Werner Lenggenhager (1899-1988) was a Swiss immigrant who had lived in Australia and California before coming to Seattle in 1939 at age 40. A trip home to Switzerland in 1949 made Lenggenhager realize that historic buildings are not always valued until it is too late. Working at Boeing Aircraft Company in Seattle was Lenggenhager’s “day job” and in his free time Lenggenhager launched a one-man effort to record as much of Seattle’s historic architecture as he could.
The 1950s in Seattle was a time of enormous changes when some people felt that it was better to sweep away old buildings and districts to be replaced with new, modern structures. Large-scale clearing of houses and neighborhoods took place for the construction of the Interstate 5 Freeway and for Seattle Center which was to be the site of the Century 21 World’s Fair in 1962.
The proposed Century 21 fairgrounds at First & Mercer Streets, at the foot of Queen Anne Hill, was the site of very old houses in what was considered to be a deteriorated district. Lenggenhager documented the houses on the site before they were cleared for construction of the Century 21 World’s Fair buildings.
Lenggenhager’s work caught the attention of Victor Steinbrueck, Seattle architect and preservationist, who included some of Lenggenhager’s photos in a book called Seattle Architecture 1850 to 1953. This book became one of the keys in turning the tide of public opinion away from a “clean sweep” of old architecture, and toward historic preservation.
Victor Steinbrueck is best known for his leadership to preserve Seattle’s Pike Place Market and Pioneer Square.
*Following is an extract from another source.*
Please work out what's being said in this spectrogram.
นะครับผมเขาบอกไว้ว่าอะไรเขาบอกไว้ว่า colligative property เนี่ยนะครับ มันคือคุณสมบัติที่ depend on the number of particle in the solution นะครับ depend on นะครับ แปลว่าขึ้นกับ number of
In the 1950s and 1960s the City of Seattle debated tearing down these old districts but because of Lenggenhager’s influential photos and Steinbrueck’s preservation advocacy, a historic preservation program and Landmark Districts were created in Seattle.
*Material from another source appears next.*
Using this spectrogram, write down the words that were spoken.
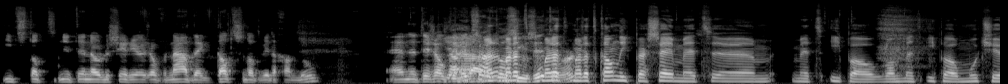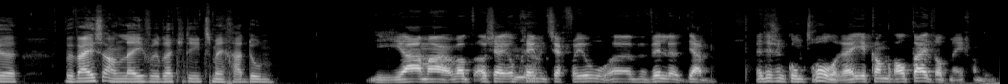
iets dat Nintendo er serieus over nadenkt dat ze dat willen gaan doen. En het is ook Ja, ik inderdaad- zou het wel maar, dat, zitten, maar, dat, hoor. maar dat kan niet per se met, ehm, met IPO. Want met IPO moet je bewijs aanleveren dat je er iets mee gaat doen. Ja, maar wat als jij op een Ja. gegeven moment zegt van joh, eh, we willen. Ja, het is een controller, hè? Je kan er altijd wat mee gaan doen.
Lenggenhager launched out to photograph historic monuments and markers all around the State of Washington, which he published in ten volumes between 1967 and 1970. Lenggenhager collaborated with historian Lucile McDonald on two other books, serving as photographer on The Look of Old Time Washington (1971) and Where the Washingtonians Lived: Interesting Early Homes and the People Who Built and Lived in Them (1969).
In the 1960s Lenggenhager had a weekly photo feature in the Seattle Times’ newspaper magazine section, much as Seattle historian Paul Dorpat later did, from 1982 to 2019. (Mr. Dorpat retired in 2019, and his column is still continuing with contributing writers.)
In an interview for a Seattle Times article of October 2, 1955, Werner Lenggenhager said, “Some persons contribute time to charitable causes. My pictures are my small contribution to the city.”
In January 2016 the Seattle Public Library announced that seven hundred more of Werner Lenggenhager’s photographs had been digitized and made available on-line. At the rate of seven hundred photos per year, it will only take about forty-two years to put up all of the collection on-line, because Lenggenhager gave about 30,000 photos to the library. Smaller collections of Lenggenhager’s photographs are held by the Washington State Archives, the University of Washington Libraries, the Museum of History and Industry, and other institutions.
The Werner Lenggenhager Photograph Collection at Seattle Public Library has an on-line finding aid and listed categories. The photos I have used in this blog post are from the 1962 Century 21 World’s Fair category, sub-category Seattle Center before Century 21.
I don’t think you will be changing your name to “Werner,” but you certainly stand in his legacy with your wonderful photo observations of Seattle today, Fred. http://bluestar2012.com/
Paula, you of all people probably know the most about the Century 21 World’s Fair, which you shared in your wonderful book, The Future Remembered. Bloggers alert! Paula’s next book will tell about local author Betty MacDonald, author of The Egg and I and other quirky Pacific Northwest tales. http://paulabecker.org/seattleportmanteaublog/
Thank goodness that people like Lenggenhager and Steinbrueck realized the value of historic architecture before all of it was razed for urban renewal.
Very interesting. I recently had occasion to look through Lucile McDonald’s papers at the University of Washington. There was a large collection of letters between her and Lenggenhager. His were tightly typed on small sheets of paper. The purport of their letters generally came down to “What are things coming to!”
It is sad to consider all that was lost for the clearing of what is now Seattle Center, the freeway and other projects, and we are so thankful for Werner Lenggenhager’s work to document “what was there.”
That’s really fun to learn about.
I have an engineering/architecture by day, photographer by night, family member (she’s not an immigrant but her father is). Her housewarming gift to us was a photo of our house right after it was built with an old style car in front of it. Coolest housewarming gift we got.
Many house photos are on-line at the King County Parcel Viewer (see the link on the right margin of my blog page.) These photos were taken in 1937-1938 as the first effort to photograph all structures for tax assessment purposes. The actual photos are kept at the Puget Sound Regional Archives, the repository of property records of King County. Then there are volunteer efforts such as those of Werner Lenggenhager but these are all over the place in different collections, including the Seattle Public Library.